Summarized nicely on BestSF website:

[...]The story is a reflection by a journalist, an old friend of the man who has, to the world’s surprise, become the first man in orbit and who, to the world’s horror, is destined to live out his final days in orbit, unable to return.

There’s an elegiac tone as the journalist reflects on how humanity has been brought together by the plight of the astronaut, alone in what he has coined ‘the cave of night’. There is one-way communication with the astronaut, and so humanity can tune in to his broadcasts as the passes over the Earth, the broadcasts in which he becomes increasingly weaker as death beckons.

His death is not in vain, as humanity embraces the need to reach for the stars.

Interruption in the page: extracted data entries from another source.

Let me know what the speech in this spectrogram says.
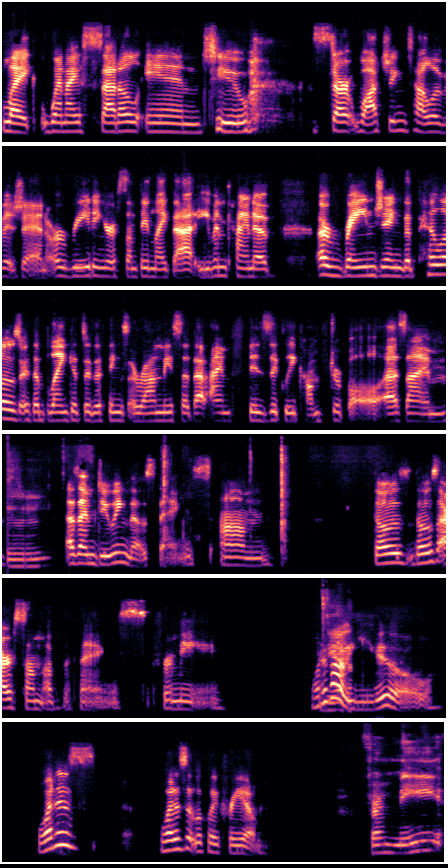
like when i settle in to start watching television or reading or something like that even kind of arranging the pillows or the blankets or the things around me so that i'm physically comfortable as i'm mm-hmm. as i'm doing those things um those those are some of the things for me. What about yeah. you? What is what does it look like for you? For me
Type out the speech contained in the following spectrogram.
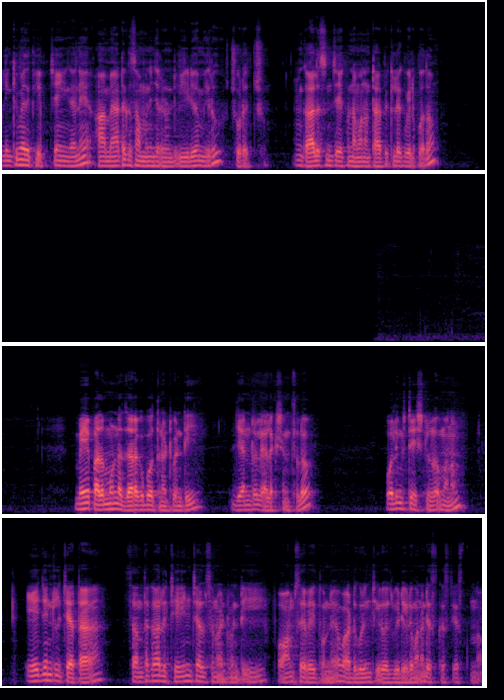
లింక్ మీద క్లిక్ చేయగానే ఆ మ్యాటర్కి సంబంధించినటువంటి వీడియో మీరు చూడొచ్చు. ఇంకా ఆలస్యం చేయకుండా మనం టాపిక్లోకి వెళ్ళిపోదాం. మే పదమూడున జరగబోతున్నటువంటి జనరల్ ఎలక్షన్స్లో పోలింగ్ స్టేషన్లో మనం ఏజెంట్ల చేత సంతకాలు చేయించాల్సినటువంటి ఫామ్స్ ఏవైతే ఉన్నాయో వాటి గురించి ఈరోజు వీడియోలో మనం డిస్కస్ చేసుకుందాం.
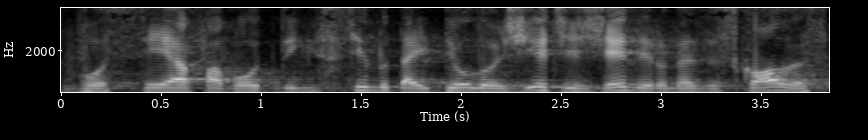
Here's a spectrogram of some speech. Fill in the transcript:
você é a favor do ensino da ideologia de gênero nas escolas?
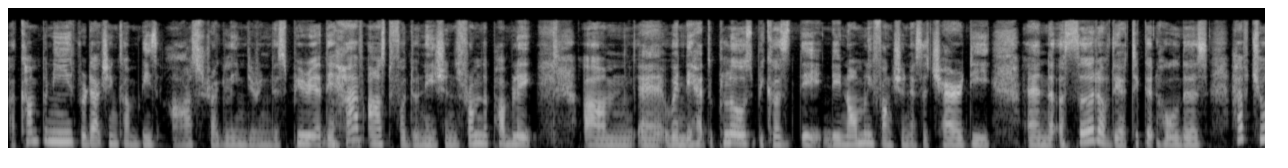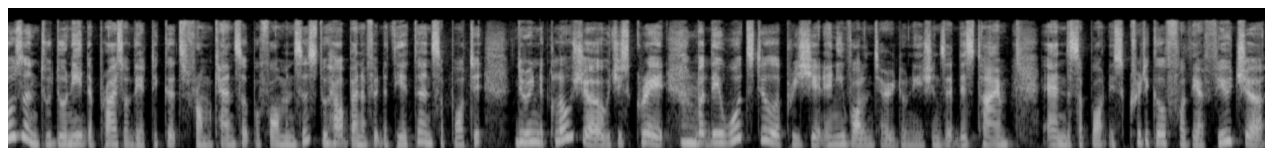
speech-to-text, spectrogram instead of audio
uh, companies, production companies are struggling during this period. They have asked for donations from the public um, uh, when they had to close because they, they normally function as a charity. And a third of their ticket holders have chosen to donate the price of their tickets from cancelled performances to help benefit the theatre and support it during the closure, which is great. But they would still appreciate any voluntary donations at this time, and the support is critical for their future.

However, it transpires that the journalist’s reflections have been set off by a chance encounter in Times Square some years later… [6]

An encounter with a man he's sure is the astronaut.

Here it's faked, but note "ghost ship" motif, with a twist, for containment in a high-tech sarcophagus in space, a tomb out of technology that was supposed to protect from the dangers of space. Cf. and contrast J. G. Ballard's "The Dead Astronaut," "The Jameson Satellite," MAROONED, 2001: A SPACE ODYSSEY (film), and novel, and (in a very general sense) AD ASTRA and the motif of entering a spacecraft/"ghost ship" with dead bodies and/or related horrors, e.g., EVENT HORIZON.

RDE (with thanks to Andy Duncan), finishing, 24Feb21